Co-Sponsored by the Environmental Studies and Geography Departments.
September 28, 2017
"Avoiding Air Pollution in Early Modern London"
Speaker: Dr. Will Cavert, Assistant Professor, History Dept., University of St. Thomas
Two centuries before the industrial revolution's "dark Satanic mills" polluted the air and water of British cities, London was the first and only city in the world to suffer from continual serious air pollution. Caused by coal burning, the smoke of London produced a surprising set of responses. From the 16th to the 18th centuries Londoners objected to their smoky urban environment in ways that foreshadowed, and yet profoundly differ from, modern environmental movements. Among their strategies for dealing with coal smoke were temporary escapes from urban space, a response that helped make the polluted city endurable, but in ways that were both profoundly socially unequal and also did nothing to reduce London's ever-worsening air pollution.

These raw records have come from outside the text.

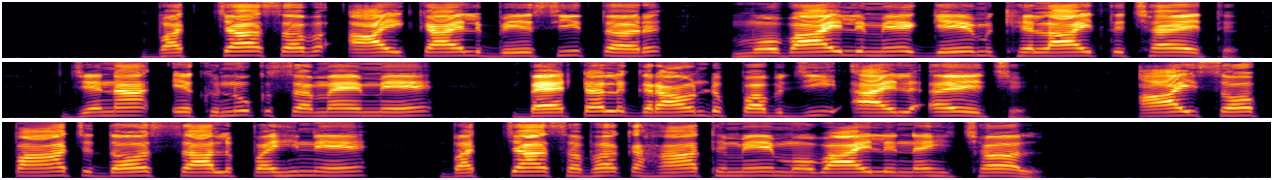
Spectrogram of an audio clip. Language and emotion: Maithili, neutral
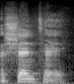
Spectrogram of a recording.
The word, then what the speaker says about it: Ashanti: It's pronounced Ashanti. Ashanti Protocol.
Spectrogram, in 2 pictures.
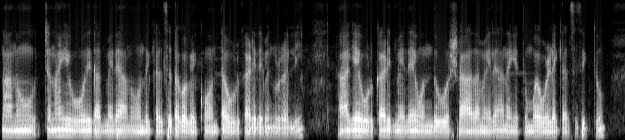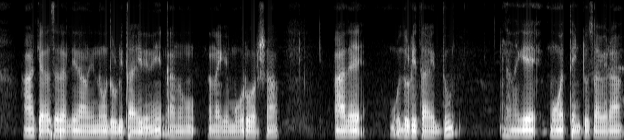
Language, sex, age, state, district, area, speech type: Kannada, male, 30-45, Karnataka, Davanagere, rural, spontaneous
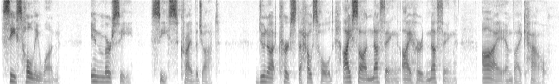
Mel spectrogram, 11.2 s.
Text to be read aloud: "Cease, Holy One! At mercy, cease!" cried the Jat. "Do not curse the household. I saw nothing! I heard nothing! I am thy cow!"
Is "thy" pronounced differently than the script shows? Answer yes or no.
no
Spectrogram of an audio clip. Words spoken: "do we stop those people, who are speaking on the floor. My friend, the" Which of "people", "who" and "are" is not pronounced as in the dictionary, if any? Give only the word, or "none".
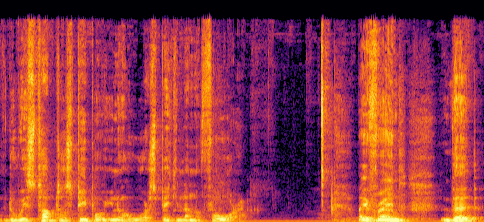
people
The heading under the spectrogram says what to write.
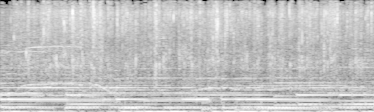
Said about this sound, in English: Let's clap our hands and celebrate.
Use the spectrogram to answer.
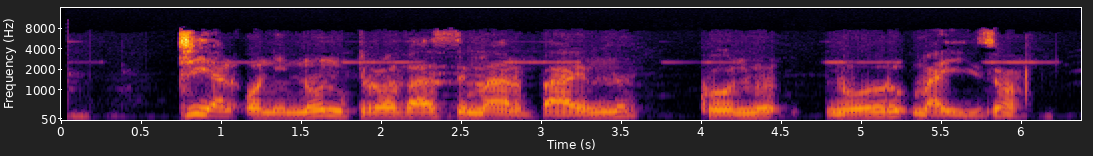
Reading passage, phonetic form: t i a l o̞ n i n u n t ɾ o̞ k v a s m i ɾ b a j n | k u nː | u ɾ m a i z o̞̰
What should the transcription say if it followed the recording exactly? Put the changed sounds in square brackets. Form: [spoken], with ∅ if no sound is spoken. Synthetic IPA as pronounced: t i a l o̞ n i n u n t ɾ o̞ [∅] v a s m [a] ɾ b a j n | k u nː | u ɾ m a i z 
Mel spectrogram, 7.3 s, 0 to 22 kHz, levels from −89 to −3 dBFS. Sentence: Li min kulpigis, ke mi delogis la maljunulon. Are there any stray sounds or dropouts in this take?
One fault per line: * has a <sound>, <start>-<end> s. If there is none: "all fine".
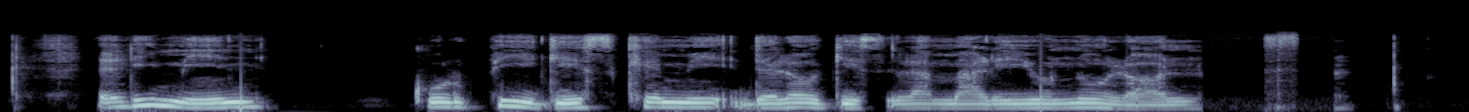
* has a laugh, 6.3-6.5 s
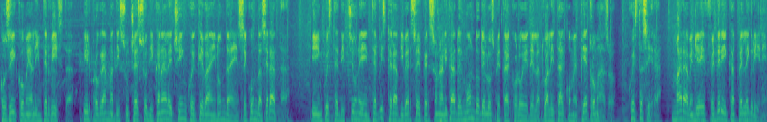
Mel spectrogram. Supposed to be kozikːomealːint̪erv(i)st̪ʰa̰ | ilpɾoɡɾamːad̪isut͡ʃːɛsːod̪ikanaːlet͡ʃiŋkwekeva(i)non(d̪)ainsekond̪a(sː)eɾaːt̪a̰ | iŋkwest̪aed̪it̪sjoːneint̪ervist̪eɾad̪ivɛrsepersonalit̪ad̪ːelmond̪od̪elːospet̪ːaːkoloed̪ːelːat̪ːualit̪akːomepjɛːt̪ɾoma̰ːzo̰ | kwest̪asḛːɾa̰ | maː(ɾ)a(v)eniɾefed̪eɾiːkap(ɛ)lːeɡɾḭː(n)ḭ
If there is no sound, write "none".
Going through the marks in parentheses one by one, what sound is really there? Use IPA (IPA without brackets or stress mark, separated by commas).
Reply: i, i, d̪, s, ɾ, v, e, n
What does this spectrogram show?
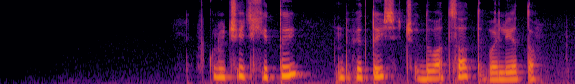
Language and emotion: Russian, sad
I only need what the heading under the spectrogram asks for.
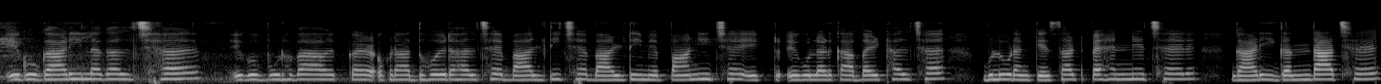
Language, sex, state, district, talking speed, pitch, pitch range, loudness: Maithili, female, Bihar, Samastipur, 125 wpm, 225 Hz, 215-240 Hz, -28 LUFS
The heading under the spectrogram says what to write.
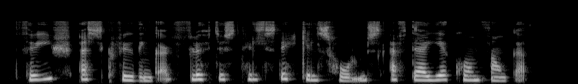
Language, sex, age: Icelandic, female, 20-29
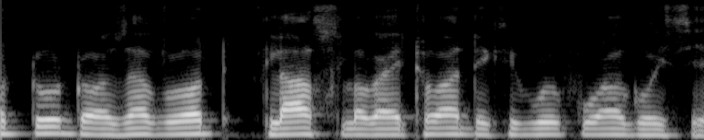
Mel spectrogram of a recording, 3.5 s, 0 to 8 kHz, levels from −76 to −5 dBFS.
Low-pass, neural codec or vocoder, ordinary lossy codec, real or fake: 7.2 kHz; codec, 16 kHz, 8 kbps, FunCodec, trained on LibriTTS, 25 frames a second; none; fake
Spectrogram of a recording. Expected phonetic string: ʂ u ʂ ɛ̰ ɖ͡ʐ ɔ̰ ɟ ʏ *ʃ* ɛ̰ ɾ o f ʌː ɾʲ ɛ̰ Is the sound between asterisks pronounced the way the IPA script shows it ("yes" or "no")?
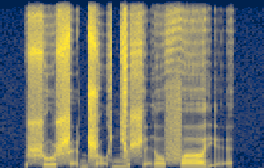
yes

Dr. Will Cavert is a historian of Britain during the early modern period, c. 1500-1800, with research interests in urban and environmental history. He is the author of The Smoke of London: Energy and Environment in the Early Modern City, published in 2016 by Cambridge University Press.
October 5, 2017
"Developing Utility Scale Renewables"
Speaker: Pete Sullivan, Longroad Energy
Pete Sullivan will describe case studies for developing the first large scale wind and solar projects in Utah.
Pete has more than 12 years of experience in the renewable energy field. He currently leads Longroad Energy’s project development activities in the Western US. Before joining Longroad, Pete worked for SunEdison, where he led a team that closed construction financing on more than 1 GW of wind and solar projects in 2015 and 2016. Prior to Sunedison’s acquisition of First Wind, Pete worked at First Wind for 8 years. There, Pete led the development of the company’s first greenfield solar projects, which were the first of their kind in Utah and among the largest projects built in the US in 2016. Pete worked for General Electric for four years before he joined First Wind. At GE, Pete held roles in strategic planning as well as its ecomagination initiative. Before GE, Mr. Sullivan worked as part of the habitat assessment team at The Nature Conservancy. Pete lives in the Macalester neighborhood with his wife and four sons.
October 12, 2017
No EnviroThursday - ES Majors/Minors Party
October 19, 2017
Speaker: Dr. Bernard Amadei, Professor of Civil Engineering, Univ. of Colorado-Boulder
Bernard Amadei's main research and teaching interests have initially been in geomechanics and geological engineering. He obtained his MaSc degree in Civil Engineering from the University of Toronto and his Ph.D. degree in Civil Engineering from the University of California, Berkeley.
Prof. Amadei's current interests reside in the application of systems science and complexity science in small-scale community development projects and geological engineering projects.
October 26, 2017
No EnviroThursday - Fall Break
November 2, 2017
Job candidate presentation.
November 9, 2017
Job candidate presentation.
November 16, 2017
Job candidate presentation.